* [WHAT YOU WILL DO] Give back each entry exactly as written, apart from the pictures.
◆ ◆ ◆ ◆ ◆ ◆ ◆
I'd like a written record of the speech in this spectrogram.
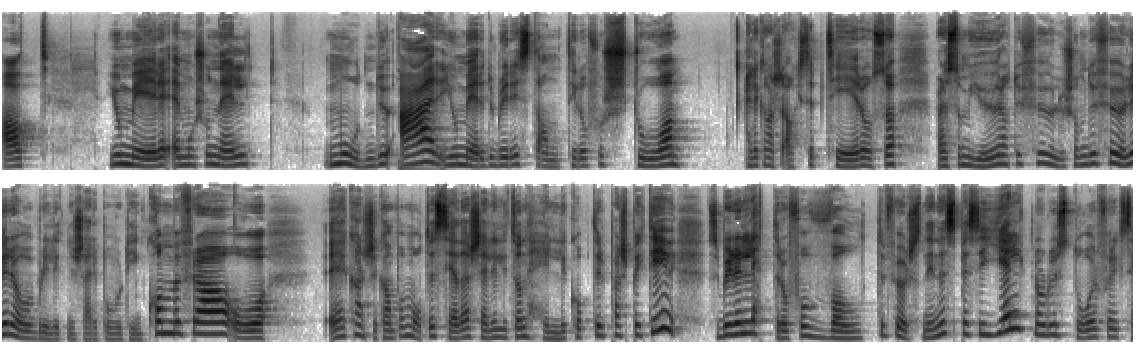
at jo mer emosjonelt moden du er, jo mer du blir i stand til å forstå eller kanskje akseptere også hva det er som gjør at du føler som du føler, og bli litt nysgjerrig på hvor ting kommer fra, og kanskje kan på en måte se deg selv i litt sånn helikopterperspektiv, så blir det lettere å forvalte følelsene dine, spesielt når du står f.eks.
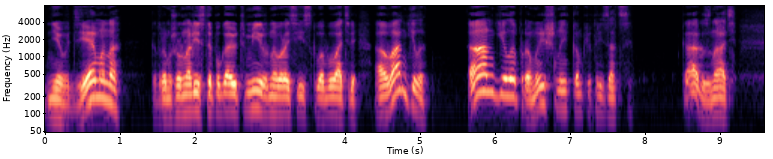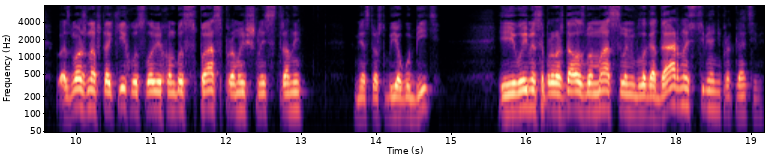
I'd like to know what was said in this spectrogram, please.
не в демона, которым журналисты пугают мирного российского обывателя, а в ангела, ангела промышленной компьютеризации. Как знать, возможно, в таких условиях он бы спас промышленность страны, вместо того, чтобы ее губить, и его имя сопровождалось бы массовыми благодарностями, а не проклятиями.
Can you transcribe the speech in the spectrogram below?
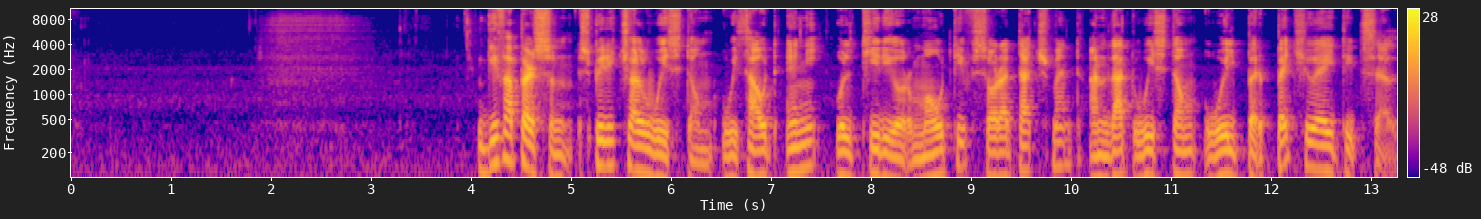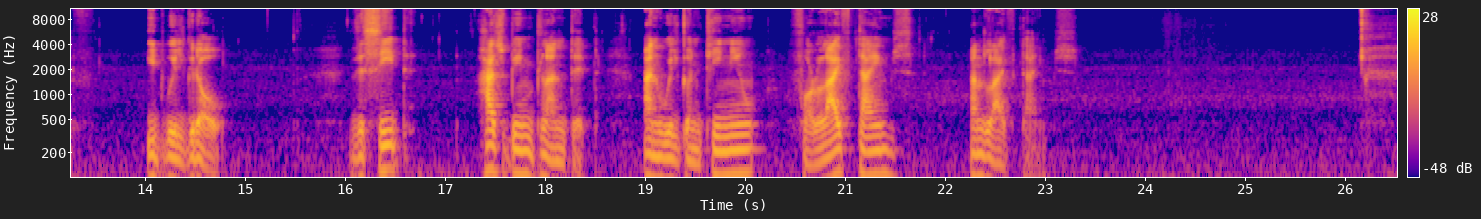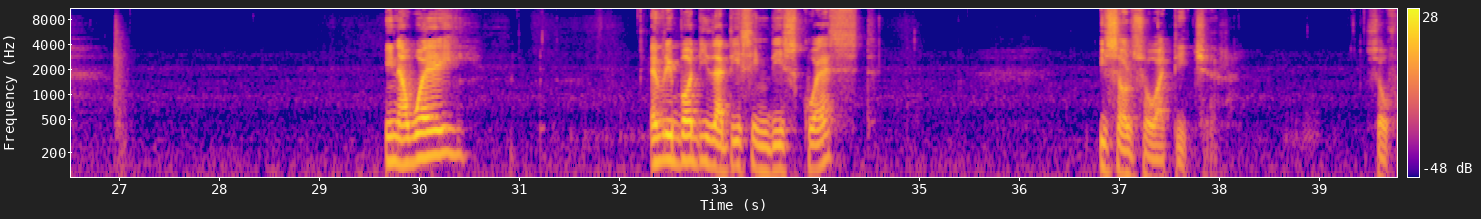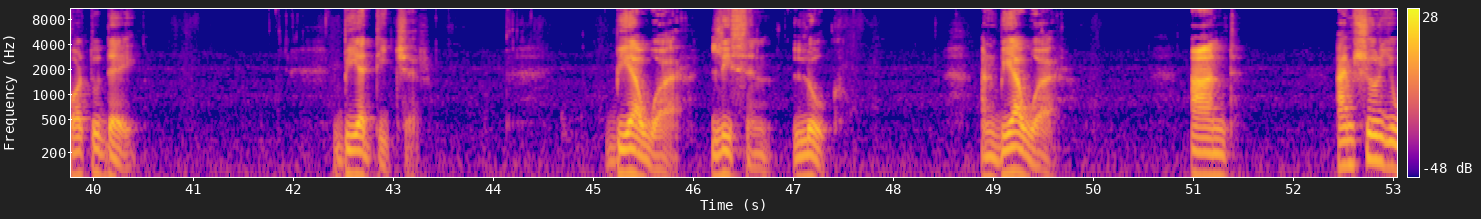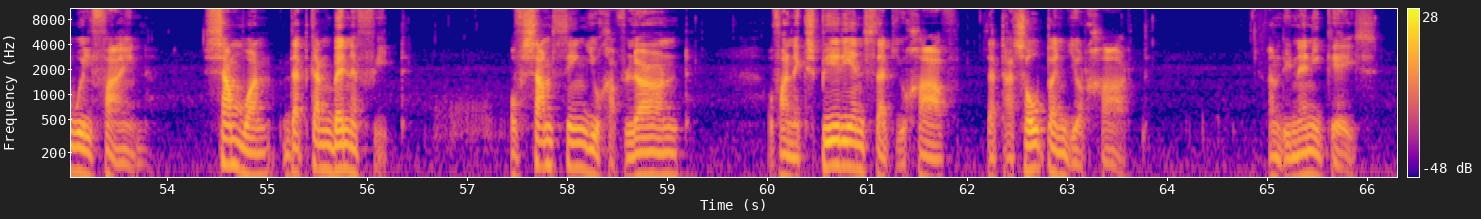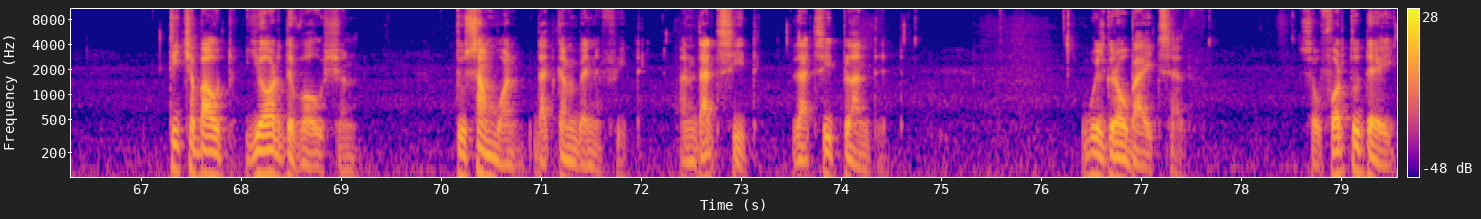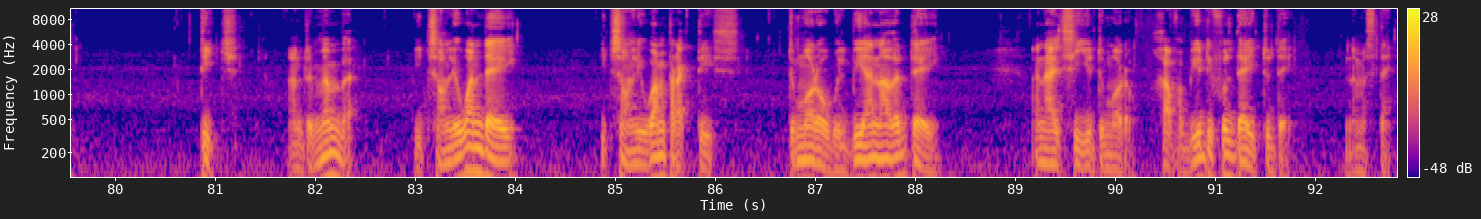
Give a person spiritual wisdom without any ulterior motives or attachment, and that wisdom will perpetuate itself. It will grow. The seed has been planted and will continue for lifetimes and lifetimes. In a way, everybody that is in this quest is also a teacher. So for today, be a teacher. Be aware, listen, look, and be aware. And I'm sure you will find someone that can benefit of something you have learned, of an experience that you have that has opened your heart. And in any case, teach about your devotion to someone that can benefit. And that seed, that seed planted, will grow by itself. So for today, teach. And remember, it's only one day, it's only one practice. Tomorrow will be another day, and I'll see you tomorrow. Have a beautiful day today. Namaste.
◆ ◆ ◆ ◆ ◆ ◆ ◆
* [ANSWER FOR THIS EXERCISE]
I'd like a written record of the speech in this spectrogram.
at jo mer emosjonelt moden du er, jo mer du blir i stand til å forstå eller kanskje akseptere også hva det er som gjør at du føler som du føler, og bli litt nysgjerrig på hvor ting kommer fra, og kanskje kan på en måte se deg selv i litt sånn helikopterperspektiv, så blir det lettere å forvalte følelsene dine, spesielt når du står f.eks.
I'd like to know what was said in this spectrogram, please.
не в демона, которым журналисты пугают мирного российского обывателя, а в ангела, ангела промышленной компьютеризации. Как знать, возможно, в таких условиях он бы спас промышленность страны, вместо того, чтобы ее губить, и его имя сопровождалось бы массовыми благодарностями, а не проклятиями.
Can you transcribe the speech in the spectrogram below?
Give a person spiritual wisdom without any ulterior motives or attachment, and that wisdom will perpetuate itself. It will grow. The seed has been planted and will continue for lifetimes and lifetimes. In a way, everybody that is in this quest is also a teacher. So for today, be a teacher. Be aware, listen, look, and be aware. And I'm sure you will find someone that can benefit of something you have learned, of an experience that you have that has opened your heart. And in any case, teach about your devotion to someone that can benefit. And that seed, that seed planted, will grow by itself. So for today, teach. And remember, it's only one day, it's only one practice. Tomorrow will be another day, and I'll see you tomorrow. Have a beautiful day today. Namaste.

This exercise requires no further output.